---- Data

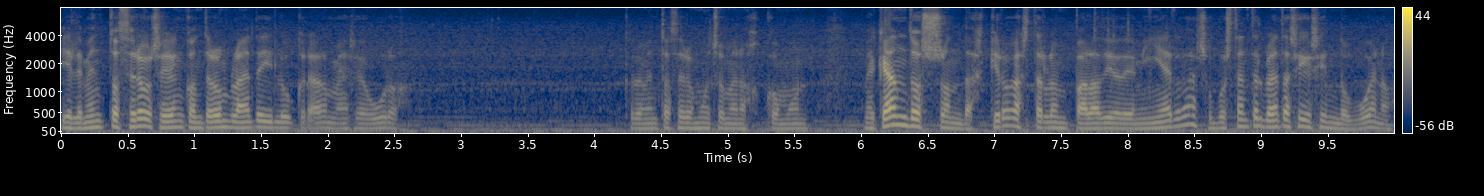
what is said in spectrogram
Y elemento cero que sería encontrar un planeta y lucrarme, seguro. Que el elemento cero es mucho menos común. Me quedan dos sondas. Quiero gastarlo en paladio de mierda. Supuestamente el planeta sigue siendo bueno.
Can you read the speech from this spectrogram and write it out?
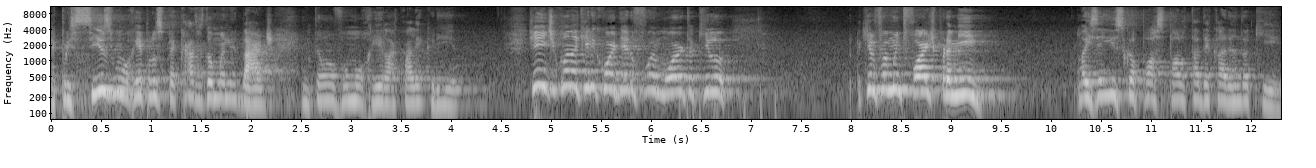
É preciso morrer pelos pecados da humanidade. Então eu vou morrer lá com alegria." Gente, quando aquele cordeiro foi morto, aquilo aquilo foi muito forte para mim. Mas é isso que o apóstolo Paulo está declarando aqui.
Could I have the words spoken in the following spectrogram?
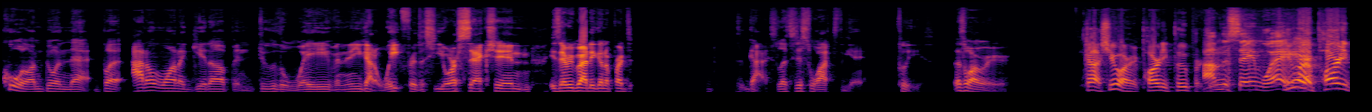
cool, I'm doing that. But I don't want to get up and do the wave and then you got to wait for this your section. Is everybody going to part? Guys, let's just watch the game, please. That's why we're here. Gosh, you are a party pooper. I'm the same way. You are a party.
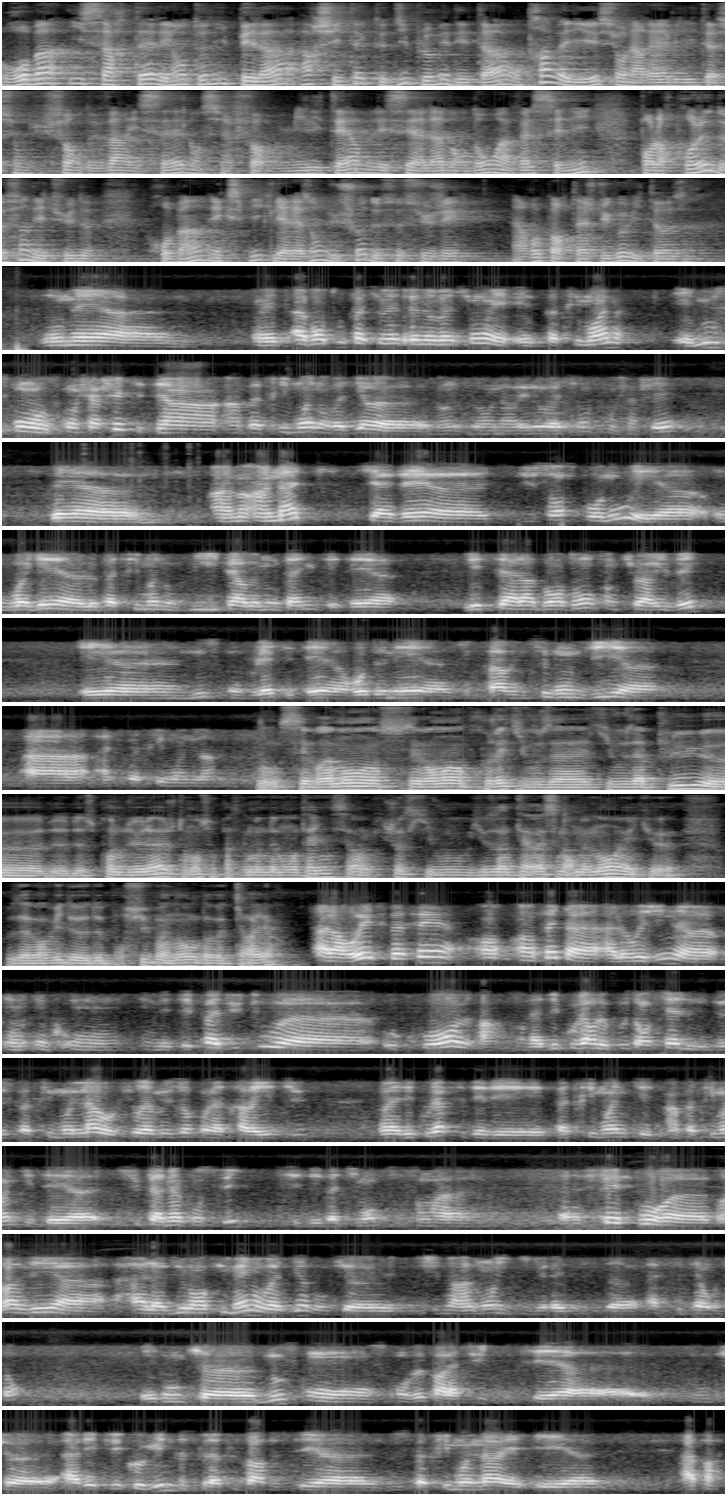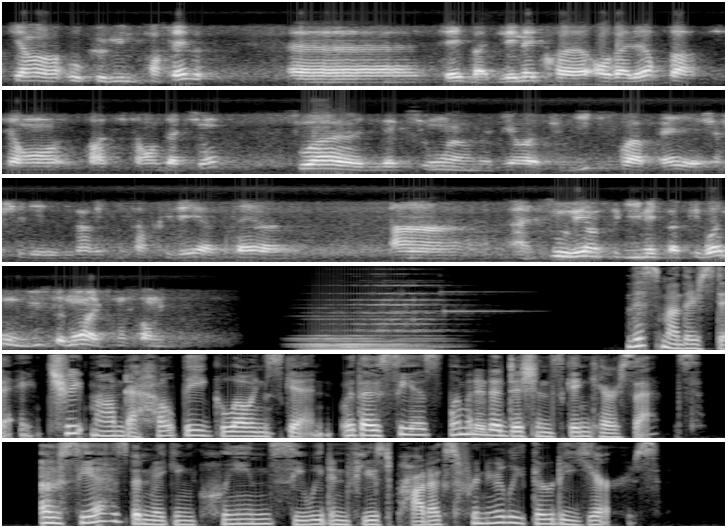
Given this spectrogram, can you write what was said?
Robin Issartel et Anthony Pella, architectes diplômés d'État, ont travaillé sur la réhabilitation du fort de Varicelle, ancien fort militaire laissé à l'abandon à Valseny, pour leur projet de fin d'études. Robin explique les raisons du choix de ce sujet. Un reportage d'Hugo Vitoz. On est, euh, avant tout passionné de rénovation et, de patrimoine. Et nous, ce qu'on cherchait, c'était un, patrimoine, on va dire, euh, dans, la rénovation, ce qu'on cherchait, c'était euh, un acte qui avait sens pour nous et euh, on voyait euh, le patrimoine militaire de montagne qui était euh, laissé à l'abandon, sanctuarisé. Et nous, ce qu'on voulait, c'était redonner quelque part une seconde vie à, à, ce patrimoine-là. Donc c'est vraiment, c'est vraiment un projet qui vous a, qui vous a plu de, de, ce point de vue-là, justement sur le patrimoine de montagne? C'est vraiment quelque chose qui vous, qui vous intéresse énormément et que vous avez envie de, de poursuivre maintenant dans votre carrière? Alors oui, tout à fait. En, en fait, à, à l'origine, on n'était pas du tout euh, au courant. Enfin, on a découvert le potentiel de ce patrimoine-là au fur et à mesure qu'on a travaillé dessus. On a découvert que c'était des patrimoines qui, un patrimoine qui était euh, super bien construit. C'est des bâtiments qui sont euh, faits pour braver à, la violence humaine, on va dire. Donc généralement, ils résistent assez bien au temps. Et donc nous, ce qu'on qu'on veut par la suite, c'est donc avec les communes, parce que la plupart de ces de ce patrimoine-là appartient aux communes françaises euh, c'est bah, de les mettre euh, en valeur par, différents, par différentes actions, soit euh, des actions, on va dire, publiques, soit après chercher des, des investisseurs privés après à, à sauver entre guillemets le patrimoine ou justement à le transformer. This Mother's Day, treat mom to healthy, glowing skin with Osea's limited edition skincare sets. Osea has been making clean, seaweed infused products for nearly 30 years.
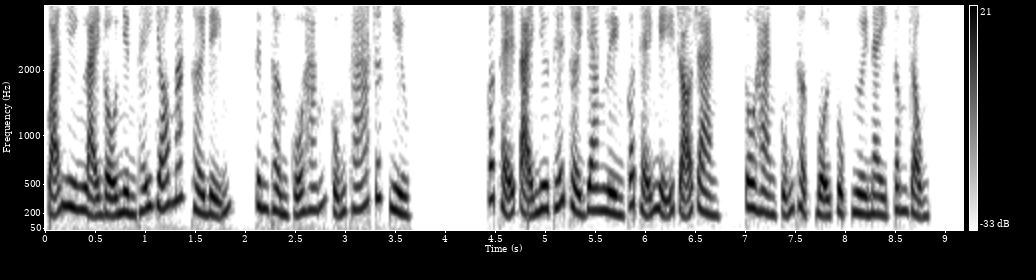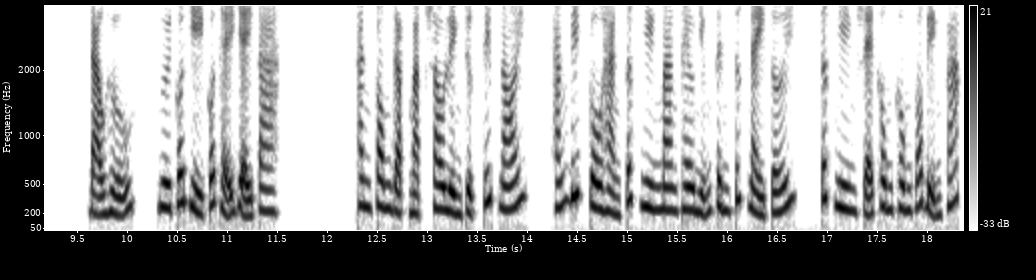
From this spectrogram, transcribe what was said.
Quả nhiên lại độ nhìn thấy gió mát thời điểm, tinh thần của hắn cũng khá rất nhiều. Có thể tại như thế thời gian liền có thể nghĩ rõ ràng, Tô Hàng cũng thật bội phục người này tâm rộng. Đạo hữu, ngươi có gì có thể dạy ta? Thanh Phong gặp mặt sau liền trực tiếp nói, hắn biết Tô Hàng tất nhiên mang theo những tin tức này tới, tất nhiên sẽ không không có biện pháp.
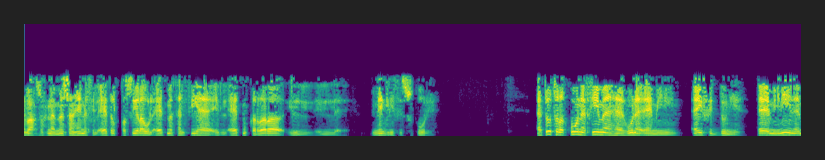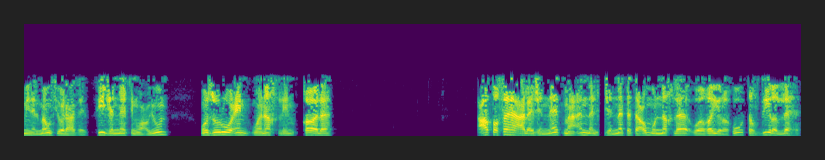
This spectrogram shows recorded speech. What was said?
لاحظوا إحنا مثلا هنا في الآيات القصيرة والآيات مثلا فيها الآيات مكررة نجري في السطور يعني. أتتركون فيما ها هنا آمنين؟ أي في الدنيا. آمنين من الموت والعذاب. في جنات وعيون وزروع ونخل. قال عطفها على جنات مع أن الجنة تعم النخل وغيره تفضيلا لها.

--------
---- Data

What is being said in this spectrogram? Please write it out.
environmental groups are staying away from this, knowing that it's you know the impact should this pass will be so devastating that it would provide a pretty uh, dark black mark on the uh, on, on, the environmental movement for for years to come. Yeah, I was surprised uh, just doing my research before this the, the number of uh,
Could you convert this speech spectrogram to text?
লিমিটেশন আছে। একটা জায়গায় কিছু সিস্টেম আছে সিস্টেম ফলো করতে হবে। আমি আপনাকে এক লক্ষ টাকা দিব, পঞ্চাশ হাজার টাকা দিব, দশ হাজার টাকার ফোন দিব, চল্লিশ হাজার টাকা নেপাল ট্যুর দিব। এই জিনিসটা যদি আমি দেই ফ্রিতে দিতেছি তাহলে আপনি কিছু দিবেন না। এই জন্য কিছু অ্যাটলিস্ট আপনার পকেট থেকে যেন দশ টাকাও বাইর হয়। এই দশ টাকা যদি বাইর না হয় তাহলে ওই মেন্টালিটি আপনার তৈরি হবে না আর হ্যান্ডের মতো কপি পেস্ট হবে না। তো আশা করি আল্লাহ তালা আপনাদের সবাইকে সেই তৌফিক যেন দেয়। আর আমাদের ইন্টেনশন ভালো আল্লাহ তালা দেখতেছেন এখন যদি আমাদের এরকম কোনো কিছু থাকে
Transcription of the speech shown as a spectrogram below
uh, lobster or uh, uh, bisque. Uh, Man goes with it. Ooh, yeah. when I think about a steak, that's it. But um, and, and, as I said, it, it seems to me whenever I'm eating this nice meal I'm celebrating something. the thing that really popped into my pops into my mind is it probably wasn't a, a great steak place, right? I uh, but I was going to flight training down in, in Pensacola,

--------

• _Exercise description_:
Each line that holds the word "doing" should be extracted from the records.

• _Result for this task_:
cool, I'm doing that. But I don't want to get up and do the wave and then you got to wait for this your section. Is everybody going to part? Guys, let's just watch the game, please. That's why we're here. Gosh, you are a party pooper. I'm the same way. You are a party.
environmental groups are staying away from this, knowing that it's you know the impact should this pass will be so devastating that it would provide a pretty uh, dark black mark on the uh, on, on, the environmental movement for for years to come. Yeah, I was surprised uh, just doing my research before this the, the number of uh,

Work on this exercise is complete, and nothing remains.